My friend Dolores calls. “I’ve signed us up for something,” she says.
The excitement in her voice sounds tempered by the possibility that I might think she’s nuts.
“Saturday morning I’ll drive us up to the McKenzie River fish hatchery. We’ll be taking five-gallon bags of hatchling trout to stock the lakes in the Cascades.”
I have no real reason to say No. So I say Yes.
A five-gallon bag filled with water and a hundred little fish is, well, really heavy. At the hatchery headquarters, where we gather for instructions, I see seasoned hikers hefting their bags with no undue strain.
I look at Dolores. Dolores looks at me. We burst out laughing, wondering what we are doing here.
We lug our two five-gallon bags to the trunk of her car. So far, no dead fish.
I take the hand-drawn map which the hatchery lead has given us. Our pond, high in the Cascades, has no name. But an arrow points south from Highway 242, just this side of Dee Wright Observatory.
As we approach the area Dolores slows down. We each strain forward, hoping to spot the opening. But the observatory sign tells us we’ve gone too far.
We loop back.
Five times we loop back. A hundred hatchling trout are counting on us to find their unnamed pond, whose access escapes us.
We pull in at a gravel parking area a quarter of a mile to the west. We’re not laughing anymore. We are praying.
Dolores parks, and I get out to scout the woods going south and east. Nothing. I find no clearing, no signs of water.
I get back into the car. We review our options. We pray. The final option, which we cannot even talk about, is to empty the contents of the bag onto the ground.
“Dear Saint Francis,” I blurt out, “please, lead us to this pond.”
I get out to scout again. I don’t want a hundred fish floating belly-up just because I couldn’t match a hand-drawn map with reality.
As I come back to the car I notice a pickup has pulled in. A pair of seasoned young hikers pore over topo maps spread across the hood of their truck.
I show them my map. “Can you help?” I ask hopefully.
The young man looks at my very rudimentary sketch, then studies his topo map. He turns to me, his clear blue eyes ablaze with the challenge. “I’ll be back,” he says.
He leaps up the forested hillside like a gazelle, unhindered by thick underbrush, and vanishes.
The young woman talks to me of hikes and woods and things of nature. I think she’s trying to calm me.
Dolores waits in the car.
Before long, the young man comes bounding back. “I found the pond,” he says triumphantly.
He leads us up, over, and around. We climb through underbrush. I wonder if I’m wading through poison oak.
And suddenly, we come upon the pond.
I approach and kneel at the pond’s edge, roll up my sleeves, baring my arms to an unbroken cover of mosquitos, and ease the contents of the bag into the water. We fall silent, aware of something sacred going on.
Dolores and the young woman head back to the parking area. The young man and I follow.

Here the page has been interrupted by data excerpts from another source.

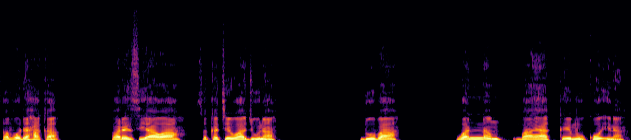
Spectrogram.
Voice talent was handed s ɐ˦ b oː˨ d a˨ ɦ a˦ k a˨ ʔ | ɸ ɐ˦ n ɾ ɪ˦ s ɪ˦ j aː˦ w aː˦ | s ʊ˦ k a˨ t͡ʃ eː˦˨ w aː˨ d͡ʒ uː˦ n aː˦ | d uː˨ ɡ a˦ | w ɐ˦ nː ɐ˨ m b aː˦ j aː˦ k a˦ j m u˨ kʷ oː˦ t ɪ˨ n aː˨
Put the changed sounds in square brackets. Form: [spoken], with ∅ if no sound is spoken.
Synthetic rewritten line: s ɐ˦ b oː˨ d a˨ ɦ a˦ k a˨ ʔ | ɸ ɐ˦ [∅] ɾ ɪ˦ s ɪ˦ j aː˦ w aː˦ | s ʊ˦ k a˨ t͡ʃ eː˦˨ w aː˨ d͡ʒ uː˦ n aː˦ | d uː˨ [b] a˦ | w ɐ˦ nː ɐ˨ m b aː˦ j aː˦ k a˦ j m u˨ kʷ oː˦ [ʔ] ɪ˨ n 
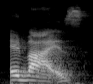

“You are the answer to our prayer,” I tell him frankly.
Maybe he prays, too? I’m fishing now.
“I asked Saint Francis to help us find the pond,” I admit.
“Ah!” he says.
I turn to him. We stop. Dappled sunlight turns his mass of reddish blond hair into a halo. Light sparks from his pale blue eyes.
I look intently into his face.
“Are you Francis?”
He throws his head back as though I’ve shot his heart with an arrow, perhaps pierced a secret.
He peels away, and vanishes from my sight.
Mary Sharon Moore writes and speaks nationwide on
the nature of God’s calling in our times.